Would it be possible to output exactly, and only, the lines below from the one holding "Title: DXCC-100 Call" to the last line, both included, with every picture left out?

BEGIN SOURCE INFORMATION

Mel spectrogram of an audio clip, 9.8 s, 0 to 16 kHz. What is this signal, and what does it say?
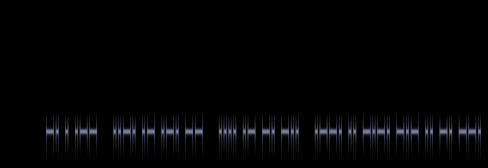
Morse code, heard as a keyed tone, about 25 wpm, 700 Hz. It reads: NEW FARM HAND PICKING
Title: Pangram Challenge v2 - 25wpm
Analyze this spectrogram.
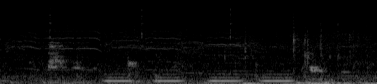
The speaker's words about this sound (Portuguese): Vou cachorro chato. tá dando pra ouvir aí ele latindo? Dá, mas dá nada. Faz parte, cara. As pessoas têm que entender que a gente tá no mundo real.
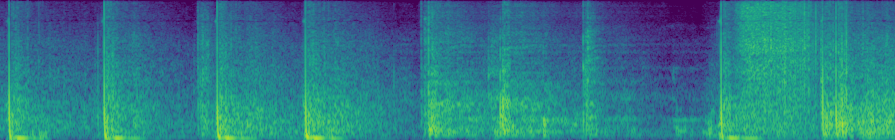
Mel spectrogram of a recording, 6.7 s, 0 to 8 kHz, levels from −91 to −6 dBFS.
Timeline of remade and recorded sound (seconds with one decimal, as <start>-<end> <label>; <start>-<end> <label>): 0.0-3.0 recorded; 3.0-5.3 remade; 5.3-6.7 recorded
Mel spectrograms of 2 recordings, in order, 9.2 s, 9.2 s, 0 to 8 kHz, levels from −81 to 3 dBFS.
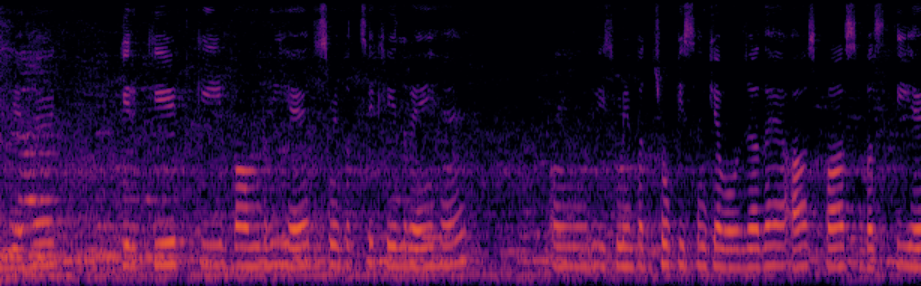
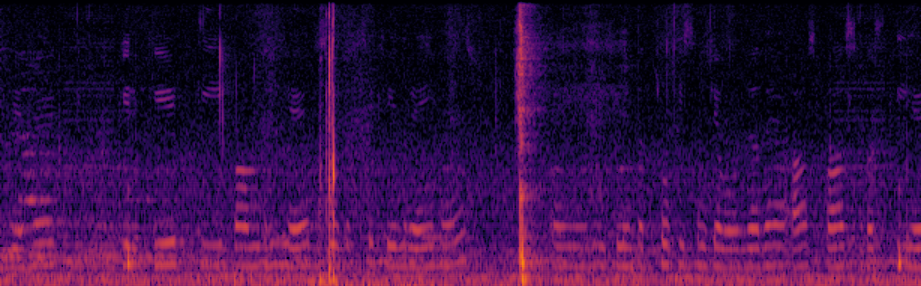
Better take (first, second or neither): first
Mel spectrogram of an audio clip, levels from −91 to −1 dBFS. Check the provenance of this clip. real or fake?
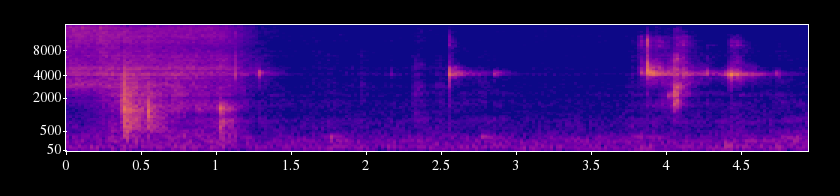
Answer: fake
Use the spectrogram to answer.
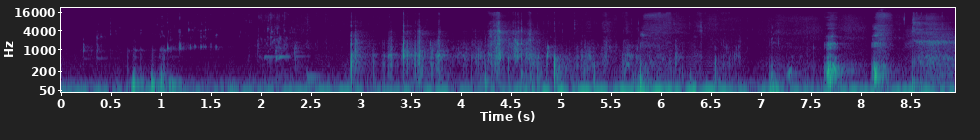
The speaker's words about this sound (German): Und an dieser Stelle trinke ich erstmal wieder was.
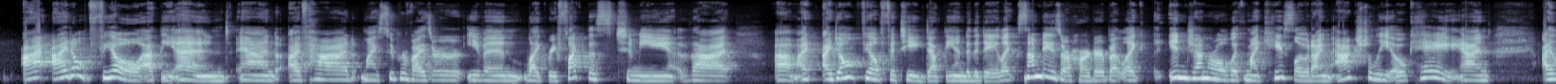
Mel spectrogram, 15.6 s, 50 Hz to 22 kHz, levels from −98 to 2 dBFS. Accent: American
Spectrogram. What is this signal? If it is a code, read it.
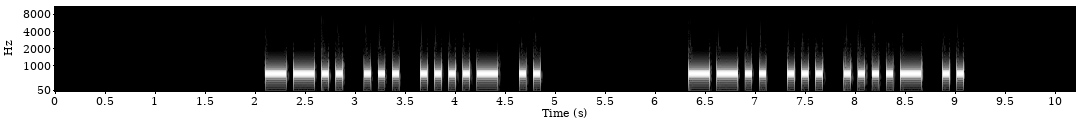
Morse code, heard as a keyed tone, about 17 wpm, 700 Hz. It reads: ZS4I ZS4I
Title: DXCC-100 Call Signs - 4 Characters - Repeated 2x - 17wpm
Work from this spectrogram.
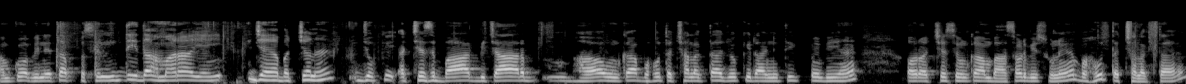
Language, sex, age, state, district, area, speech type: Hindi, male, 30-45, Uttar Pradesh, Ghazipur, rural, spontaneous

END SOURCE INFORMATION

REPLY TO THE TASK:
Title: DXCC-100 Call Signs - 4 Characters - Repeated 2x - 17wpm
Work from this spectrogram.
Language, sex, age, state, district, area, speech type: Hindi, male, 30-45, Uttar Pradesh, Ghazipur, rural, spontaneous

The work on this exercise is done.